MATERIAL SHOWN:

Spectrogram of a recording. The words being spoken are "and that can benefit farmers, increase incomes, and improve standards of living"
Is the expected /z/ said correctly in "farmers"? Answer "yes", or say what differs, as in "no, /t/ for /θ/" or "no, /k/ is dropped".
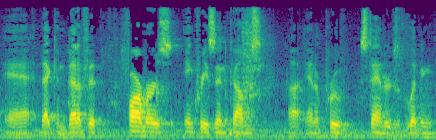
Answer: yes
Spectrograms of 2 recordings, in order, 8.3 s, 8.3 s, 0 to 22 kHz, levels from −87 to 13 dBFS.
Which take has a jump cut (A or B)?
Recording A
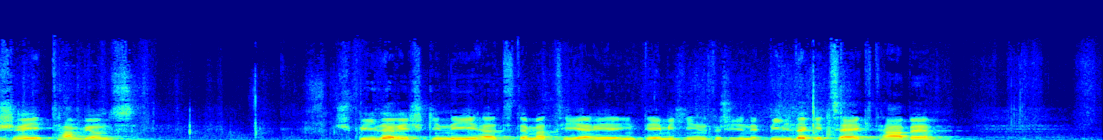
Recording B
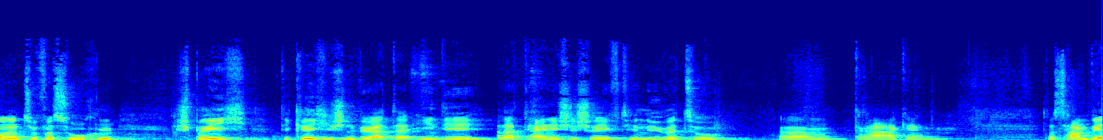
B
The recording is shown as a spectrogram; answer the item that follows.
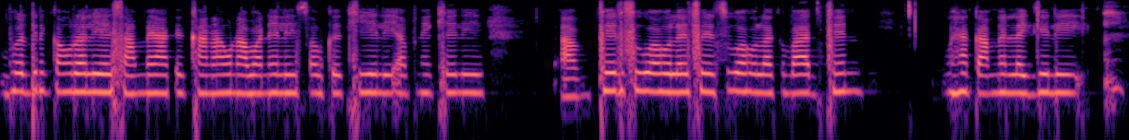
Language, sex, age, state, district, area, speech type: Maithili, female, 18-30, Bihar, Samastipur, rural, spontaneous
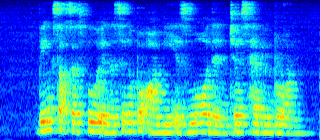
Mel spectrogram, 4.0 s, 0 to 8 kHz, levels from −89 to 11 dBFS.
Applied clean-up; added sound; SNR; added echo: none; none; none; reverberation time 0.3 s.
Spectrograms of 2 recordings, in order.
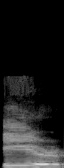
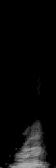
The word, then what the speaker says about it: R: A veces decimos air, ¿verdad? Pero es R.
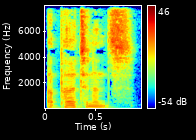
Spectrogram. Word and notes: appurtenance: British English

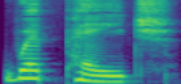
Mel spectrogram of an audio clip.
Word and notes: web page: British English

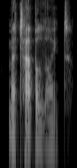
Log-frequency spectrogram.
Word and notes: metabolite: British English

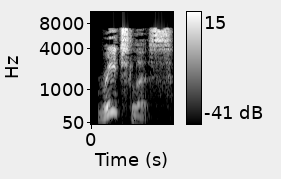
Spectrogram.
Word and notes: reachless: British English

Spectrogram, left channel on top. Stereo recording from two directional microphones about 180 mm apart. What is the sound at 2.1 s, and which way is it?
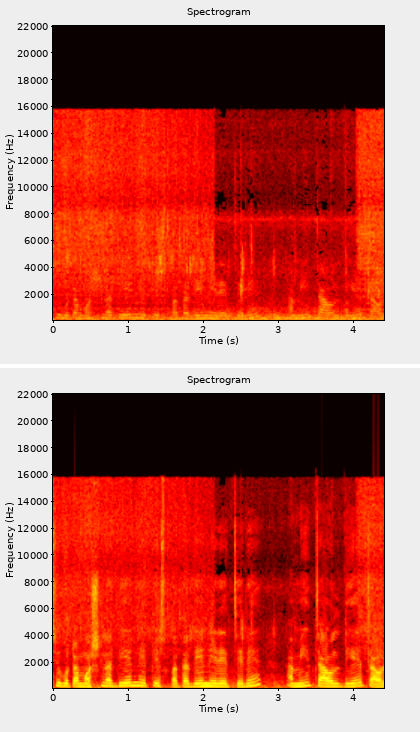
Speech, 60° right (ahead or behind).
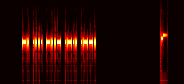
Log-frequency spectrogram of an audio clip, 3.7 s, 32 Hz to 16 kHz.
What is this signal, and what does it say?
Morse code, heard as a keyed tone, about 44 wpm, 700 Hz. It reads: NHXLP
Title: Code Groups - 5 Letter:Numbers - 45wpm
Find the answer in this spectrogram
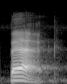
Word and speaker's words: ب: are quite the same the name is ba and the sound is right you can pronounce the letter b simply by pressing your lips now blow some air step three let the lips apart ba ba don't forget that you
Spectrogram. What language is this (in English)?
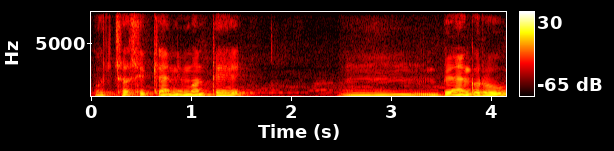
Odia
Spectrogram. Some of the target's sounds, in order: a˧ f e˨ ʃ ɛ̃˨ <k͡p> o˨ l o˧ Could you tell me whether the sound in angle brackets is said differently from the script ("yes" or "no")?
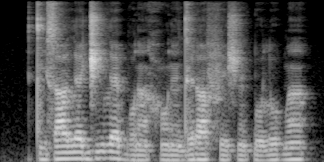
no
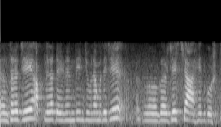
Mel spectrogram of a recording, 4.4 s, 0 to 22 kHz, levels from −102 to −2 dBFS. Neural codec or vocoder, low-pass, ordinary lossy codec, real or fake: vocoder, 44.1 kHz, 128 mel bands, Pupu-Vocoder; 5.4 kHz; none; fake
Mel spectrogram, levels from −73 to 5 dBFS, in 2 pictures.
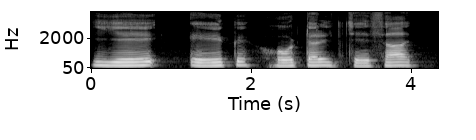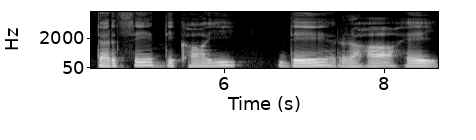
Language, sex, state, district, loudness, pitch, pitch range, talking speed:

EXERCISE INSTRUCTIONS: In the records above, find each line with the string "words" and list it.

RESPONSE AREA:
Spectrogram of a recording. The words being spoken are "and that can benefit farmers, increase incomes, and improve standards of living"
Word and speaker's words: ب: are quite the same the name is ba and the sound is right you can pronounce the letter b simply by pressing your lips now blow some air step three let the lips apart ba ba don't forget that you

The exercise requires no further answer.